Books covering the issue of housing in America include Emily Tumpson Molina’s Housing America, Richard Rothstein’s The Color of Law—which examines racial segregation as a creation of government policy—and Ben Austen’s High-Risers and the edited collection From Despair to Hope, which both examine the “failed experiment” of American public housing. Books about poverty in America more broadly include Barbara Ehrenreich’s Nickel and Dimed, Michael Harrington’s The Other America, Stephen Pimpare’s A People’s History of Poverty in America, Bryan Stevenson’s Just Mercy, and Sasha Abramsky’s The American Way of Poverty.
Key Facts about Evicted
  • Full Title: Evicted: Poverty and Profit in the American City
  • When Written: 2008-2016
  • Where Written: Milwaukee, Wisconsin; Madison, Wisconsin; Cambridge, Massachusetts
  • When Published: 2016
  • Literary Period: Post-Recession American Nonfiction
  • Genre: Non-fiction, Popular Sociology
  • Setting: Milwaukee, Wisconsin
  • Climax: The book follows the stories of over a dozen different tenants, and thus there is no single climax.
  • Point of View: Third person

Extra Credit for Evicted

Inspiration.
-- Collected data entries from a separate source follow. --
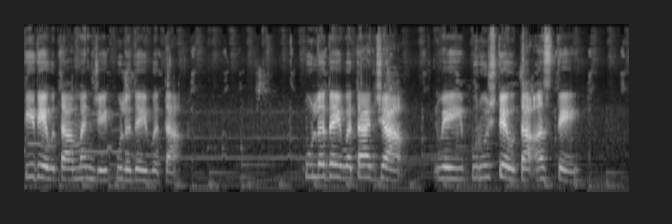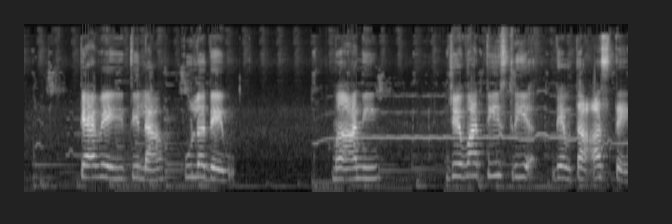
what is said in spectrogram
ती देवता म्हणजे कुलदैवता. कुलदैवता ज्या वेळी पुरुष देवता असते त्यावेळी तिला कुलदेव म आणि जेव्हा ती स्त्री देवता असते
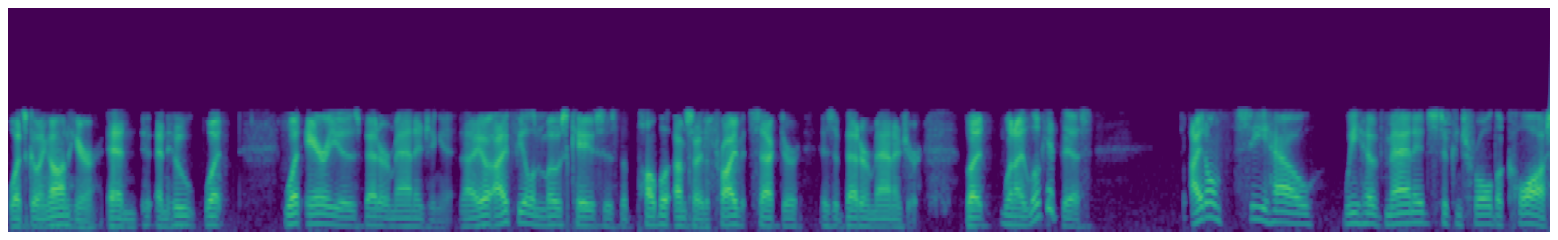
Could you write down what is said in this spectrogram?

In an interview, Matthew Desmond has stated that it was after seeing Arleen’s struggle with housing insecurity that he knew he had to write a book about eviction.

Ongoing Work. In 2017, Matthew Desmond founded the Eviction Lab at Princeton University, an institute dedicated to housing research that aims to promote the expansion of affordable housing in America.